Avoid stock tips
This is the most lucrative trap that most of us fall into. We feel that buying and selling equity shares swiftly- or what is popularly called as stock-trading- is a sure shot way of success. In reality, there are no short-cuts.
Most reputed financial planner or investment advisors suggest a holistic financial advice. This involves not just your investments- of which equity shares is just a part- but also your expenses, earnings and even spending.
SEBI’s Investment Advisor guidelines 2013 specifies that investment advisors are supposed to do risk profiling of their customers and are meant to offer products that are best suited to them. Rishabh Jain and his associates had put themselves out to be a SEBI-registered advisory firm. And a SEBI-registered investment advisor is supposed to a detailed risk profiling. From the sample of complaints that Sebi quoted in its order, Jain and company never did any risk profiling nor did they ensure product suitability.
But here’s the most glaring hole in their offering. They offered just one product: stock tips. A registered investment advisor is supposed to offer you a bouquet of products like equity mutual funds, debt mutual funds, fixed deposits and so on.
Nitin B. Vyakaranam, founder and CEO, Artha Yantra says that investors too should not go for quick bucks. “This is a classic problem that exists where customers feel they want more and more returns. Some investors might be in a bad situation financially and they feel they can overcome it by making it somewhere else. Fraudsters are always around to take advantage.”.
Sharad Singh, founder and chief executive officer, Invezta.comsays that stock tips per se are not evil. It’s when the advisor just offers derivative instruments in equities or fixed income is when the problem lies. “If the advisor offers long-term stock advisory and ensures that only the right-minded people are offered equity shares, especially derivatives, then it’s okay.”
Jain’s numerous websites not only put up a fake track record, consistently. They also put up testimonials; praises sung by its customers about the returns the website’s tips helped them generate. The problem was; they were all fake. Says the SEBI order: “It is understood that the Noticees (Jain and his gang) themselves post positive reviews and testimonials of getting unbelievable returns from the unregistered investment advisory websites on www.tradingtipscomplaints.com to promote subscriptions.”
The bigger problem is, “there is not much you can do and separate the genuine from the fake testimonials,” says Krishna Kuppa. Sanjiv Singhal, founder and chief operating officer, Scripboxsays that a better way to check testimonials is to search for it on the internet, elsewhere.
“A simple way is to just run a google search on the internet. If you find references of the website or the firm, or its key officials being quoted in the press or have written blogs, you atleast know that these people exist and are genuine.”
But, he adds, if you don’t find any other reference of the firm other than its own website, it should raise a red flag.
Remember those incidents where people ordered a mobile phone online and got a brick inside the package, instead?

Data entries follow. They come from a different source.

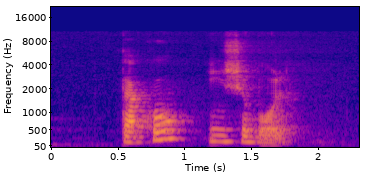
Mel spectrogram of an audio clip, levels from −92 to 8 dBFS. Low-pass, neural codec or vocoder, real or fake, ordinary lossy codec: 10.8 kHz; none; real; none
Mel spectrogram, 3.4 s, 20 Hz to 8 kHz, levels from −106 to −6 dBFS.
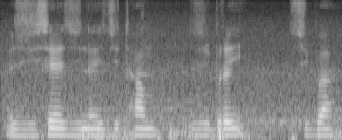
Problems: low volume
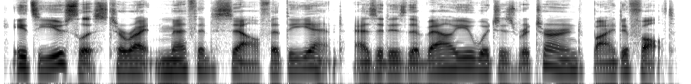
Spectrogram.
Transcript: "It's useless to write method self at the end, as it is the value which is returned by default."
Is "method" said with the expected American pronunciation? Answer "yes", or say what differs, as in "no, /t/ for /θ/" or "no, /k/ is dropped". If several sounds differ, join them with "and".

That’s the tricky part of ordering something online. This includes making a financial payment to an online advisory firm you have little knowledge about.
Most experts we spoke to said that there’s a risk here of your advisor running away after taking your money. Much like Jain and his gang who- as per many complaints documented in SEBI’s order - simply stopped picking up calls once investors realised that their stock tips started to flop, one after another.

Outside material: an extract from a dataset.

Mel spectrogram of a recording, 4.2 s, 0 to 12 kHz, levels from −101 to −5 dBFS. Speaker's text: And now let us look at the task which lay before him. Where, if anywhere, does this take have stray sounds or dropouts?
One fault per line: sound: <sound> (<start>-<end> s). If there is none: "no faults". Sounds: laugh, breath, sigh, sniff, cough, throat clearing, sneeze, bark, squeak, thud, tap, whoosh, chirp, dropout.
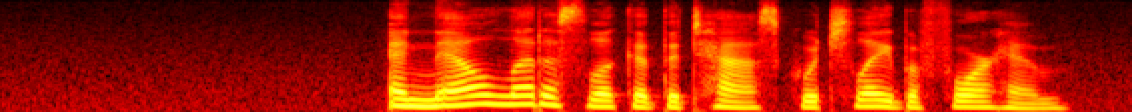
no faults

Vyakaranam of Artha Yantra says that most credible online financial firms have a dedicated call centre. Once they take payments, they call you to confirm or get our Know-Your-Customer documents picked up physically. A good and professional call centre interaction inspires confidence, experts say.Ultimately, remember this: If it’s too good to be true, it is in fact too good to be true. If your advisor talks words like “double your money”, “guarantee returns” and sounds too enticing, run as far as possible from him.